Â It turns out that the three by three vertical edge detection filter

Â we've used is just one possible choice.

Â And historically, in the computer vision literature,

Â there was a fair amount of debate about what is the best set of numbers to use.

Â So here's something else you could use, which is maybe 1, 2,

Â 1, 0, 0, 0, -1, -2, -1.

Â This is called a Sobel filter.

Â And the advantage of this is it puts a little bit more weight to the central row,

Â the central pixel, and this makes it maybe a little bit more robust.

Â But computer vision researchers will use other sets of numbers as well,

Â like maybe instead of a 1, 2, 1, it should be a 3, 10, 3, right?

Â And then -3, -10, -3.

Â And this is called a Scharr filter.

Â And this has yet other slightly different properties.
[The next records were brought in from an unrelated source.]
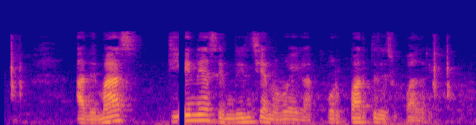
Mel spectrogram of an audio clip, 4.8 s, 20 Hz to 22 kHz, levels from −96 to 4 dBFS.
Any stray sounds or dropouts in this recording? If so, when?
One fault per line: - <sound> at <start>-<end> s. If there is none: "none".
- dropout at 1.8-1.9 s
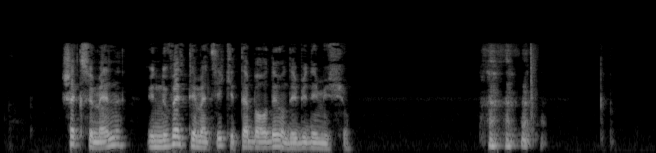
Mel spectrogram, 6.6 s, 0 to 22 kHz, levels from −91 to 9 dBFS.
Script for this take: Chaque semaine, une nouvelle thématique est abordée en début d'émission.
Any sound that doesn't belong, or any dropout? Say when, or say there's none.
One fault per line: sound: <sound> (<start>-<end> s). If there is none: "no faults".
sound: laugh (4.8-5.5 s)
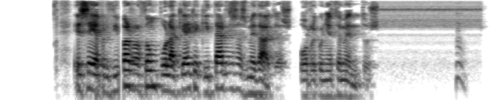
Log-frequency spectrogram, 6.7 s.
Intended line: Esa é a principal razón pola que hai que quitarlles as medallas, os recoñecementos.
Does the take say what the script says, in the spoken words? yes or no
yes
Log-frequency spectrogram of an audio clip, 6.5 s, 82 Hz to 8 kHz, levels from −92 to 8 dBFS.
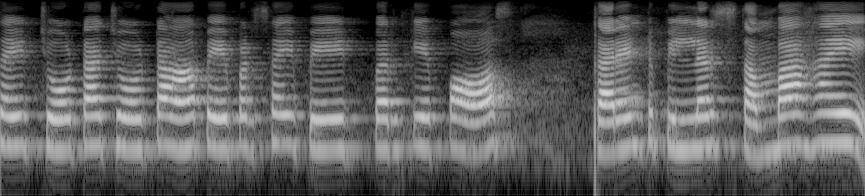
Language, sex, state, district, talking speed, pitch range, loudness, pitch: Hindi, female, Bihar, West Champaran, 85 wpm, 250-265 Hz, -18 LUFS, 255 Hz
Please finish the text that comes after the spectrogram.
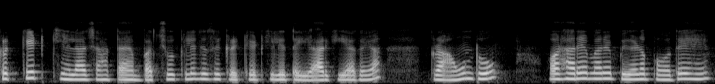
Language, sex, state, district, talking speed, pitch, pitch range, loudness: Hindi, female, Chhattisgarh, Korba, 185 wpm, 235 Hz, 220-255 Hz, -17 LUFS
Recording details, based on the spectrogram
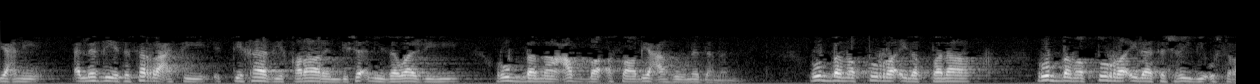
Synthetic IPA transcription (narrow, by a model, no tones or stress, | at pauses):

Â And this is just for vertical edge detection.

Â And if you flip it 90 degrees, you get horizontal edge detection.

Â And with the rise of deep learning, one of the things we learned is that when

Â you really want to detect edges in some complicated image, maybe you don't

Â need to have computer vision researchers handpick these nine numbers.

Â Maybe you can just learn them and treat the nine numbers of this matrix

Â as parameters, which you can then learn using back propagation.

Â And the goal is to learn nine parameters so that when you take the image,

Â the six by six image, and convolve it with your three by three filter,

Â that this gives you a good edge detector.

Â 5:50

And what you see in later videos is that by just treating these nine numbers as

Â parameters, the backprop can choose to learn 1, 1, 1, 0, 0, 0,

Â -1,-1, if it wants, or learn the Sobel filter or learn the Scharr filter,

Â or more likely learn something else that's even better at

Â capturing the statistics of your data than any of these hand coded filters.

Â And rather than just vertical and horizontal edges,

Â maybe it can learn to detect edges that are at 45 degrees or

Â 70 degrees or 73 degrees or at whatever orientation it chooses.

Â And so by just letting all of these numbers be parameters and learning them

Â automatically from data, we find that neural networks can actually learn low

Â level features, can learn features such as edges, even more robustly than

Â computer vision researchers are generally able to code up these things by hand.

Â But underlying all these computations is still this convolution operation,

Â Which allows back propagation to learn whatever three by three filter it wants

Â and then to apply it throughout the entire image, at this position, at this position,

Â at this position, in order to output whatever feature it's trying to detect.

Â Be it vertical edges, horizontal edges, or edges at some other angle or

Â even some other filter that we might not even have a name for in English.

Â 7:19

So the idea you can treat these nine numbers as parameters to be

Â learned has been one of the most powerful ideas in computer vision.

Â And later in this course, later this week, we'll actually talk about the details of

Â how you actually go about using back propagation to learn these nine numbers.

Â But first, let's talk about some other details, some other variations,

Â on the basic convolution operation.

Â In the next two videos, I want to discuss with you how to use padding as well as

Â different strides for convolutions.

Â And these two will become important pieces of this convolutional building block of

Â convolutional neural networks.

Â So let's go on to the next video.

Â